Trademarks, service marks, trade names and slogans can be registered in Costa Rica. There is no actual use requirement. Registration is for renewable ten-year periods from the date of registration. Counterfeit goods are widely available in Costa Rica and compete with goods manufactured under trademark authorization. Another problem is registration of famous marks by speculators, who demand to be bought out if and when the legitimate rights holders come to Costa Rica. Litigation to remove such speculative registrations can be lengthy and expensive.
Trade Secrets are protected by existing laws, and Article 24 of the Constitution protects the confidentiality of communications. The penal code stipulates prison sentences for divulging trade, employment or other secrets, and doubles the punishment for public servants. Some existing laws also stipulate criminal and civil penalities for divulging trade secrets. The burden of enforcement is on the affected party. 8. Worker Rights
a. The Right of Association.-Workers are nominally free to join unions of their choosing without prior authorization, although barriers exist in practice. Unions are independent of government control and are generally free to form federations and confederations, and to affiliate internationally. Various trade union organizations contend that trade unionism's right of association has been hurt by Costa Rica's "solidarismo" (solidarity) movement. This movement espouses cooperation between employers and workers, offering such services as credit unions and savings plans in return for their renunciation of the right to strike and bargain collectively. However, in practice, solidarity associations have been accused of acting as collective bargaining agents. In 1993, the Government of Costa Rica approved a package of reforms that, in part, addressed the International Labor Organization's (ILO) concerns about the effect of solidarity organizations on workers' right to association. Prominent among these reforms was a provision explicitly prohibiting solidarity associations from participating in collective bargaining or direct agreements affecting labor conditions.

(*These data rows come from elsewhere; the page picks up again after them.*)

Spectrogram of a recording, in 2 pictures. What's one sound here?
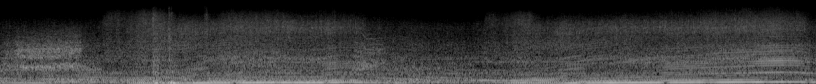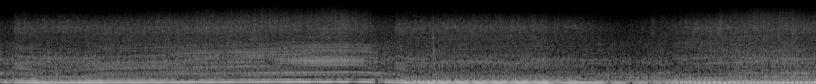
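A car engine revs hard, rising and falling in pitch as it shifts gears.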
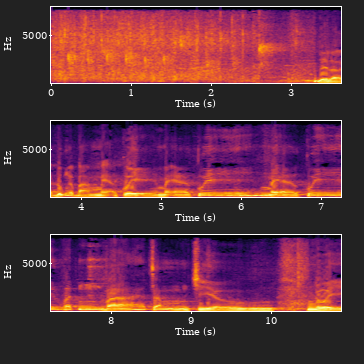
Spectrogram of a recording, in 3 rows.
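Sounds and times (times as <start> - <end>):
crowd clapping: 0.0 - 3.2
speech: 3.3 - 10.8.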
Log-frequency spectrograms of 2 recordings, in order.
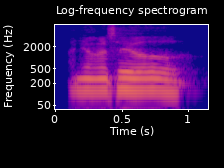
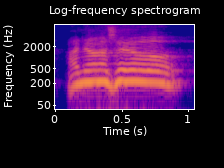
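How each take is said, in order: First: The greeting is said at normal, softer volume. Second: The greeting is said louder.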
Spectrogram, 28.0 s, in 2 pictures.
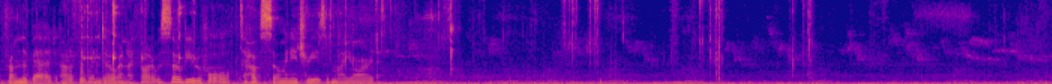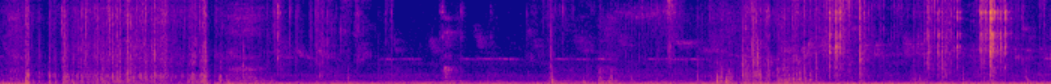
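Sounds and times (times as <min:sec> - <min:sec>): birds chirping: 0:00.0 - 0:14.4, 0:16.9 - 0:28.0
low steady hum: 0:00.0 - 0:14.4
pebbles clicking and rustling: 0:00.8 - 0:09.7, 0:10.5 - 0:11.0, 0:14.1 - 0:19.3, 0:21.3 - 0:28.0.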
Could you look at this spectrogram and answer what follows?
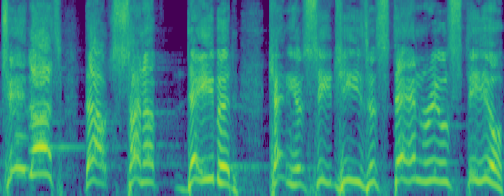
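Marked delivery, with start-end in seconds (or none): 0.0-2.4 put-on, screamed loud cry out. Retelling a blind man calling out to jesus: imitating a blind man screaming. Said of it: "that blind man started screaming".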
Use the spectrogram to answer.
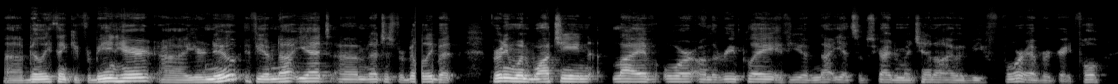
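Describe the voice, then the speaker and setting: A man's voice: medium pitch, fairly even intonation, moderate pace, warm tone. A man who is a psychic medium hosts a casual live stream, chatting with viewers in a rambling way and greeting them by name. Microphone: streaming microphone.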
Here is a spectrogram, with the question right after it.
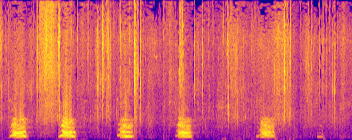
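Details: Basset Hound on the track, barking in a steady run of five loud, rough, harmonic barks roughly every three quarters of a second, then falling quiet apart from soft background noise.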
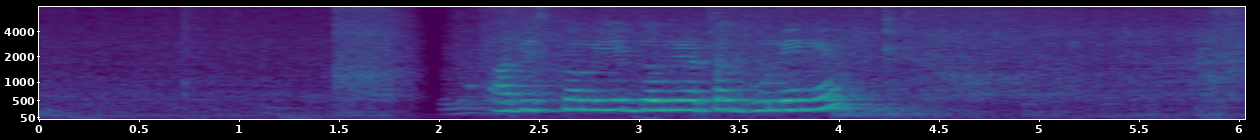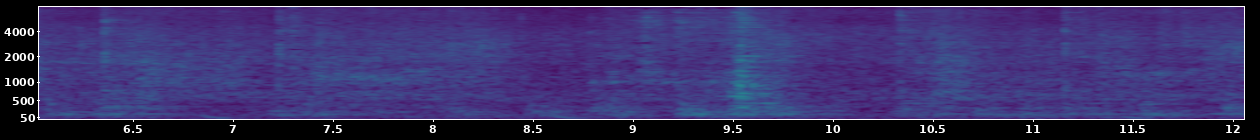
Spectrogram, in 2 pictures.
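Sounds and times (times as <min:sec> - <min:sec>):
curry sizzling in a pan: 0:00.0 - 0:12.0
metal spatula scraping pan: 0:03.5 - 0:12.0.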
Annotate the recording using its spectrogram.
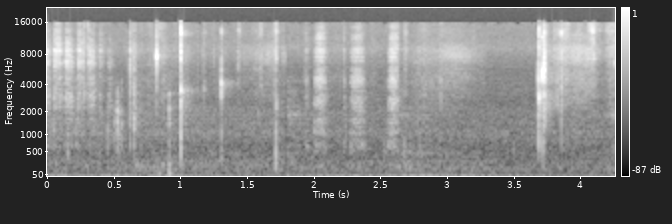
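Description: Felt brush-tip marker rubbing and scratching softly across sketchbook paper as a swatch is coloured in, with a few light ticks. A sharper click near the end.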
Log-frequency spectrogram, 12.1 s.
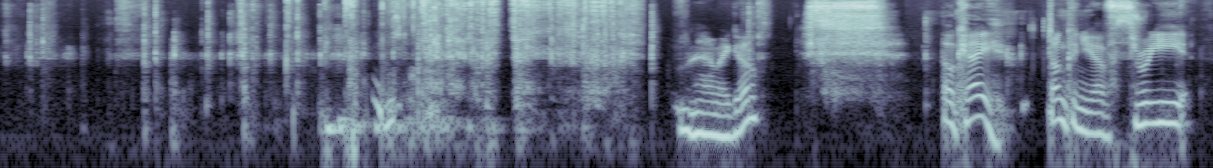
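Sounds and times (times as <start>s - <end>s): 
golden envelope being torn open: 1.2s - 6.6s
speech: 3.8s - 4.4s, 6.8s - 7.8s, 9.4s - 12.0s.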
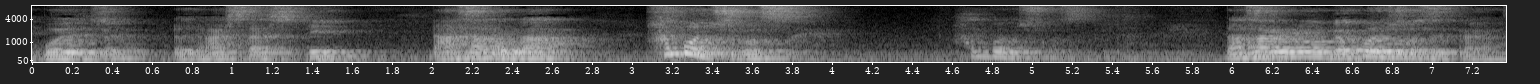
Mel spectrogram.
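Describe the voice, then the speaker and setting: A middle-aged male pastor preaching a casual, animated sermon and asking the congregation questions. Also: fairly high pitch, slight background noise. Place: church sanctuary. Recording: echoey church hall heard from a distance.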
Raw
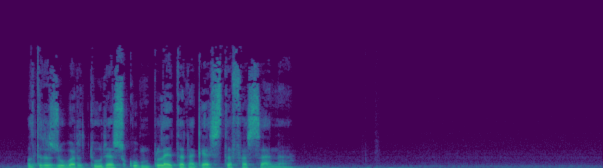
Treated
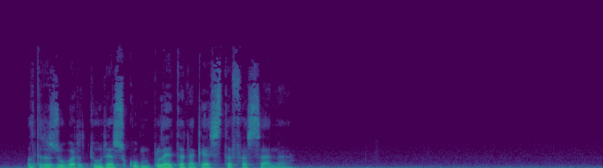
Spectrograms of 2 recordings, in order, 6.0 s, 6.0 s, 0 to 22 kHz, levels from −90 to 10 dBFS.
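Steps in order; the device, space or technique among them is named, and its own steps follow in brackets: car interior (peaking EQ 110 Hz +6.5 dB 0.85 oct; treble shelf 4.3 kHz -7.5 dB; brown noise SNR 24 dB); trim -5 dB

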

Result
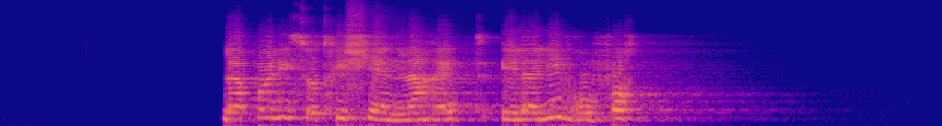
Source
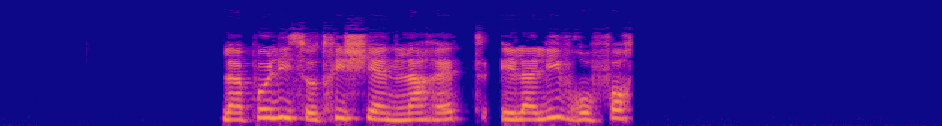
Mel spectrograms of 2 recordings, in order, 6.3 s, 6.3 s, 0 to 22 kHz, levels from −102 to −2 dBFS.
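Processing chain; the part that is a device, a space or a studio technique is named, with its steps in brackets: 1.52–2.25 s: high-pass 410 Hz 12 dB/octave; tube preamp driven hard (valve stage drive 29 dB, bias 0.35; bass shelf 130 Hz -7 dB; treble shelf 4.5 kHz -7 dB); two-slope reverb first 0.21 s, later 1.8 s, from -20 dB, DRR 0 dB

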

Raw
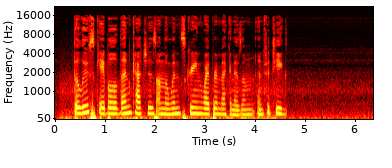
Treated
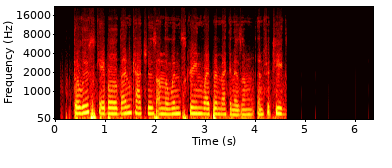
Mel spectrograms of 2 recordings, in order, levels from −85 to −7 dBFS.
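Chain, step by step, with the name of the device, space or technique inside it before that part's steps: early transistor amplifier (crossover distortion -39 dBFS; slew-rate limiter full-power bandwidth 45 Hz); 1.36–1.76 s: high-pass 80 Hz

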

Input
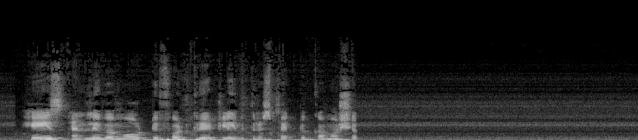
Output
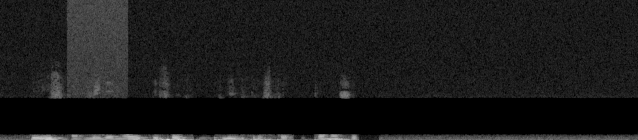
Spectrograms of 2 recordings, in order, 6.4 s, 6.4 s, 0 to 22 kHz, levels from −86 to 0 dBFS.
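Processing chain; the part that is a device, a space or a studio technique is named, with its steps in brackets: worn cassette (low-pass 6.6 kHz 12 dB/octave; wow and flutter; level dips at 1.94/2.94/3.59 s, 200 ms -23 dB; white noise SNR 32 dB); 0.67–1.28 s: tilt EQ +3.5 dB/octave; FFT band-reject 840–6700 Hz

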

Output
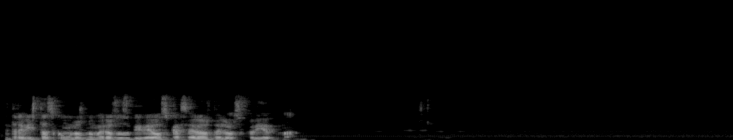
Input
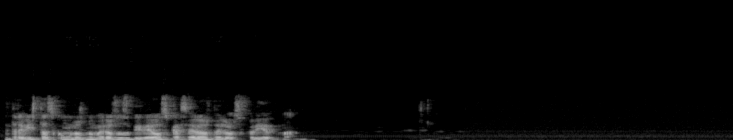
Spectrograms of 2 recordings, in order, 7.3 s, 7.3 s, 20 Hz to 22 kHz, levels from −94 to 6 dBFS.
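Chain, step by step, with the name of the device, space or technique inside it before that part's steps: filter by subtraction (in parallel: low-pass 660 Hz 12 dB/octave + polarity flip); on the sum: trim -9 dB

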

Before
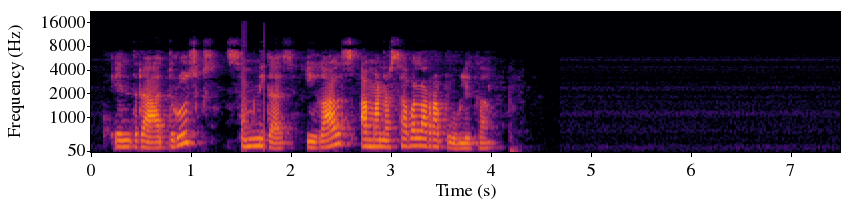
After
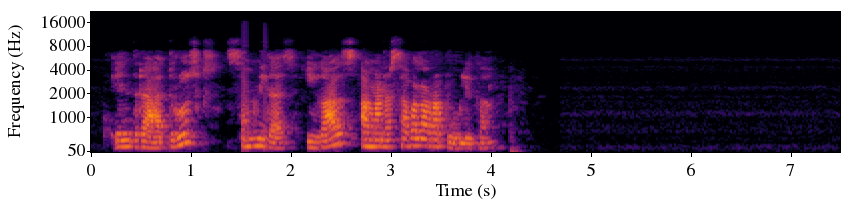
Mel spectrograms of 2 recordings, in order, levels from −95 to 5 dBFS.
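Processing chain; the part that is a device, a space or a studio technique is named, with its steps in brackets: double-tracked vocal (doubling 26 ms -9 dB; chorus 1.9 Hz, delay 17 ms, depth 6.4 ms)

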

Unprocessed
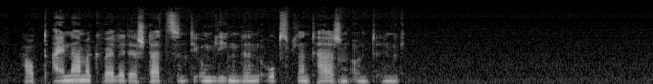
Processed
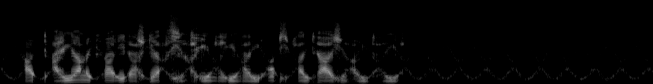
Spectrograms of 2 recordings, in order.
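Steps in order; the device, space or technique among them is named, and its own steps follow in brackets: 1.62–2.05 s: high-order bell 2.1 kHz +12 dB 2.4 oct; talk box (valve stage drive 15 dB, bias 0.65; talking filter a-i 3.7 Hz); trim +1 dB

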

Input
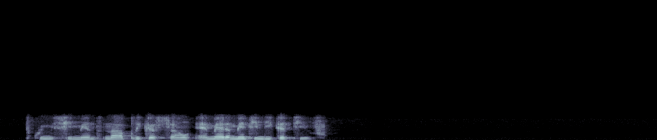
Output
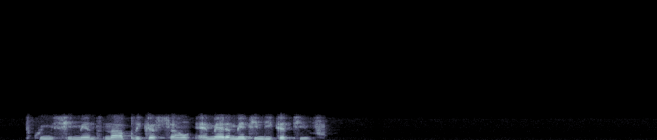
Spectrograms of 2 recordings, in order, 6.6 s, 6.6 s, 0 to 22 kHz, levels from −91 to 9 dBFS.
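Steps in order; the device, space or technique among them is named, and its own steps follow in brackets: low shelf boost with a cut just above (bass shelf 79 Hz +6.5 dB; peaking EQ 300 Hz -3.5 dB 0.66 oct); trim +2 dB

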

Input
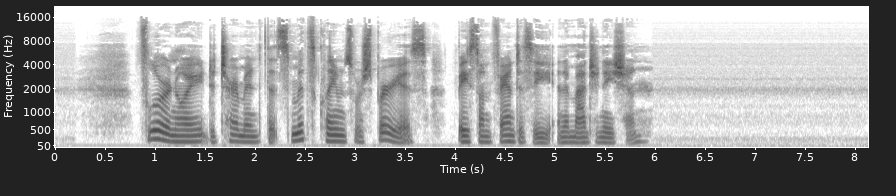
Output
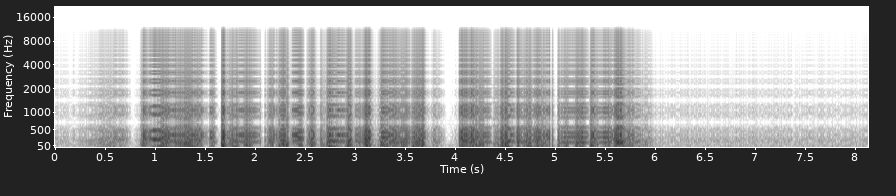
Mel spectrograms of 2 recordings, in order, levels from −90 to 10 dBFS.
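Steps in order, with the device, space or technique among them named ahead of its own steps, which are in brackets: crushed at another speed (playback speed 2×; sample-and-hold 31×; playback speed 0.5×); trim +1.5 dB

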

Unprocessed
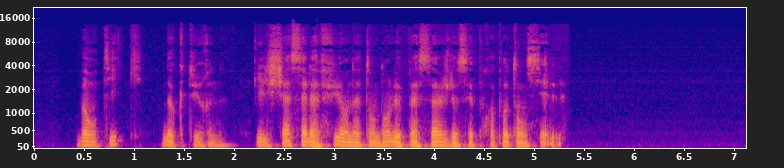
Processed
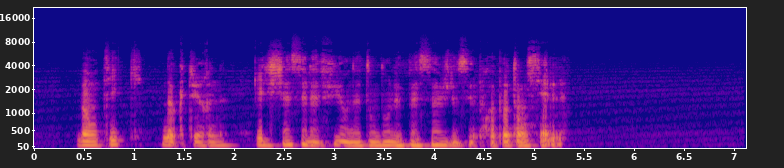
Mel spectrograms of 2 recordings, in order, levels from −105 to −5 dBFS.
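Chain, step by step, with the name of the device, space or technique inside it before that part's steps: 2.28–4.40 s: FFT filter 190 Hz 0 dB, 280 Hz -23 dB, 550 Hz -24 dB, 1.6 kHz -10 dB, 2.7 kHz -13 dB, 4 kHz +6 dB, 5.7 kHz -1 dB; barber-pole flanger into a guitar amplifier (endless flanger 3.2 ms +0.67 Hz; saturation -24 dBFS, distortion -19 dB; cabinet simulation 110–3800 Hz, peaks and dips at 160 Hz -8 dB, 730 Hz -7 dB, 1.9 kHz +7 dB); trim +2 dB

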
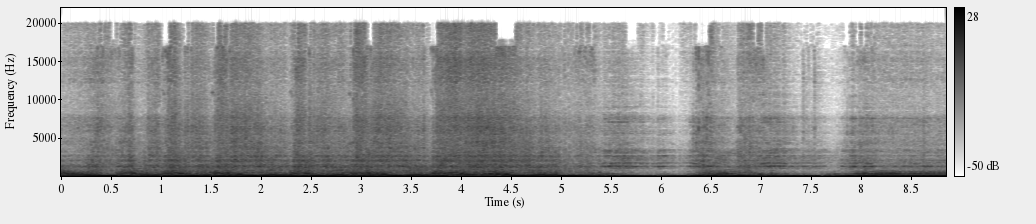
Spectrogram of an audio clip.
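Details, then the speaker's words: K24-swapped Toyota MR2, first start after fixing reversed fuel pump wiring and blowing out fuel lines: engine catches and runs on its own, revs rising and falling smoothly between steady idle, no misses or knocks; normal running. "you guys heard it run running on its own now sounds good all right Nick you can kill it"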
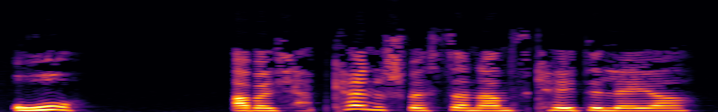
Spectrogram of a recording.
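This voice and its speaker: A man's voice: very high voice, unhurried, highs cut off, pitched above the performer's own voice. A man voicing a frightened young orphan girl who stammers and pleads anxiously in an audio story.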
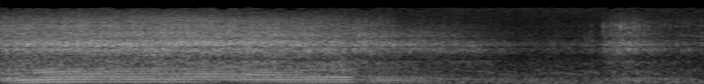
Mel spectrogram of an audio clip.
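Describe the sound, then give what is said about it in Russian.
A car engine hums steadily, then its pitch drops and the sound fades as the car is driven into a house's yard around midnight and slows, settling into a quiet idle-like rumble, with no voices. “Да я уже понял, давай загоняй машину во двор.”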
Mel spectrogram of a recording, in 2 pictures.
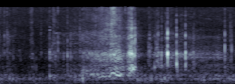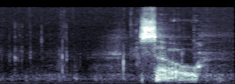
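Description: A man handles a small plastic device up close, with soft clicks and rustles.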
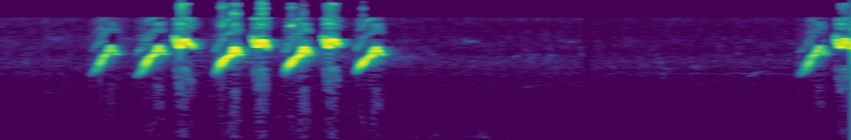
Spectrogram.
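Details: Cinereous tit song used to lure other birds into singing: a quick series of about seven sharp, high up-slurred whistled notes, then silence, then two more notes at the end.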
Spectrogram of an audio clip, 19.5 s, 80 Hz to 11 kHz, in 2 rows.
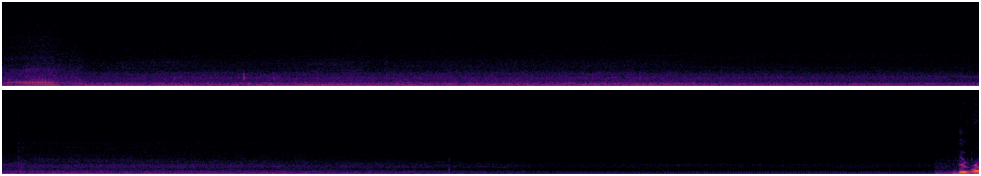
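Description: A 2021 Suzuki GSX-S1000 motorcycle cruises steadily on an open road with a sustained engine drone and wind rush, its pitch easing down as it slows near the end.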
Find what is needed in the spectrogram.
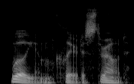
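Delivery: usual speaking voice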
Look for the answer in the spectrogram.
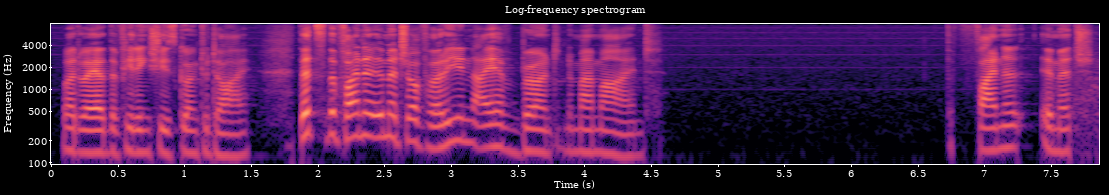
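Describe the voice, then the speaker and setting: A person reading a visual novel aloud as a gamer, narration and dialogue alike, with game music behind. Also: female voice, sits low.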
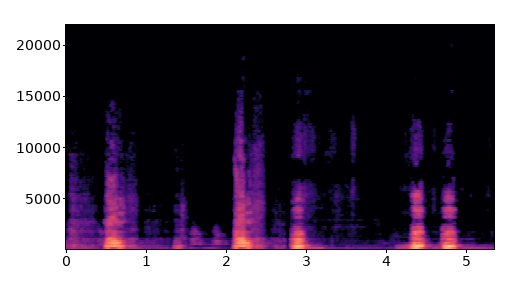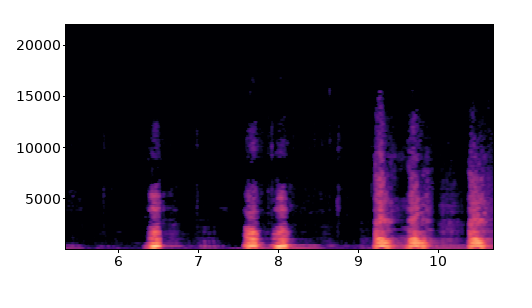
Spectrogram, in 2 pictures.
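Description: A mastiff gives deep, booming barks, singly or in quick pairs, with short pauses between.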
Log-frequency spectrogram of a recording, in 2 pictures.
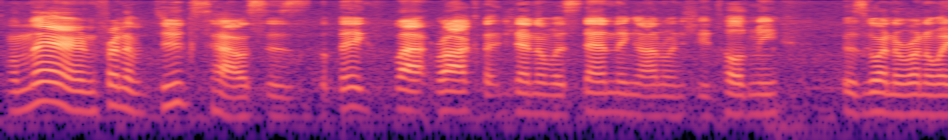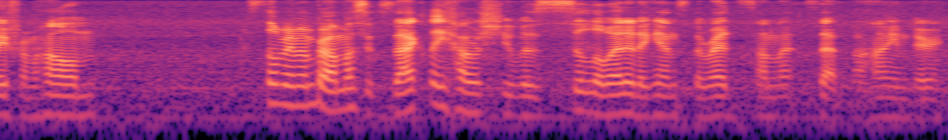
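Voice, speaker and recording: Expressive bright-voiced man streaming. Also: mid-range voice, brisk, a little hiss or hum. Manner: expressive, frequent swearing. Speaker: streamer, narrator reading a visual novel. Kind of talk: casual livestream chat and read-aloud.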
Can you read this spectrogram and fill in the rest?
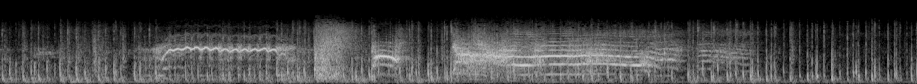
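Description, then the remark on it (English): Several horses whinny and neigh loudly, one shrill cry after another, over a dense, rapid drumming of many hooves as a herd stampedes. “He fell off right in front of the stampede. They went right over him.”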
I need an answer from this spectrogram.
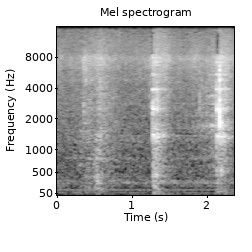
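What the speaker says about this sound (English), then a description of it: "I'm literally folding these egg whites in" A spatula folds egg whites into keto pancake batter in a bowl, giving quiet soft scrapes and a couple of light knocks against the bowl side, faint and close.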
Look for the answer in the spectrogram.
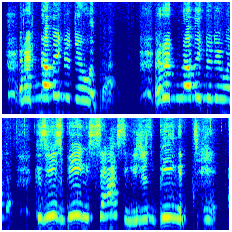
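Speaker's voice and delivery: high, loud and indignant; exasperated insistence. Real, not acted. Ranting that the clerk is just sassy, exasperated. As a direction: insist angrily, leaning on each word.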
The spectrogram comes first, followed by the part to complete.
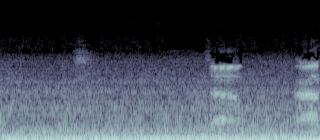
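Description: Steady low road and engine rumble inside a moving car. A voice makes two short sounds, about two and a half seconds in and again near the end.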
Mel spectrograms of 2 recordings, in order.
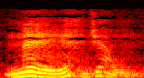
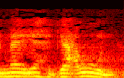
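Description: First: ما يهجعون with a soft j in يهجعون, slowly recited; correct soft j. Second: ما يهجعون with a hard Egyptian g in يهجعون; wrong hard g. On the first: Teacher recites the correct soft j after the wrong one. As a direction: say يهجعون with the j of jam, drawn out. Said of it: "كل جيم في القرآن عطشها". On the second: Teacher imitates a student's wrong hard g in يهجعون. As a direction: say يهجعون with g as in go, the mistake. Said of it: "اوعى تقول لي". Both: Shown as a demonstration.

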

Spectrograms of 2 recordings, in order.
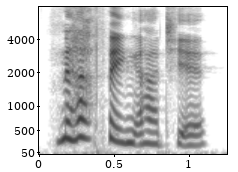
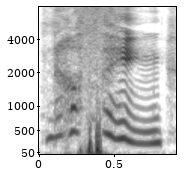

In June 1994, the ILO's Committee of Experts ruled that, with the 1993 changes to the Labor Code and the promise of further reforms made by the Government of Costa Rica, progress has been made in assuring worker rights.
Costa Rican law restricts the right of public sector workers to strike, but two articles of the Penal Code that mandated tough punishment for striking government workers were repealed in 1993. There are no restrictions on the rights of private workers to strike, but the Labor Code contains clauses that employers have used to fire employees who try to organize or strike. Very few private sector workers are union members.
b. The Right to Organize and Bargain Collectively. The right to organize is protected by the Constitution. Specific provisions of the 1993 Labor Code reforms provide protection from dismissal for union organizers and members during the period of union formation. Previously, employers used a clause in the Labor Code, permitting employees to be discharged “at the will of the employer" provided the employee received severance benefits. The payment of severance benefits to dismissed workers has often been circumvented in practice. Public sector workers cannot engage in col. lective bargaining because the Public Administration Act of 1978 makes labor laws inapplicable in relations between the Government and its employees. Collective bargaining is allowed in the private sector but, due to the dearth of unions, is not a widespread practice.
c. Prohibition of Forced or Compulsory Labor.—The Constitution prohibits forced or compulsory labor, and there are no known instances of either.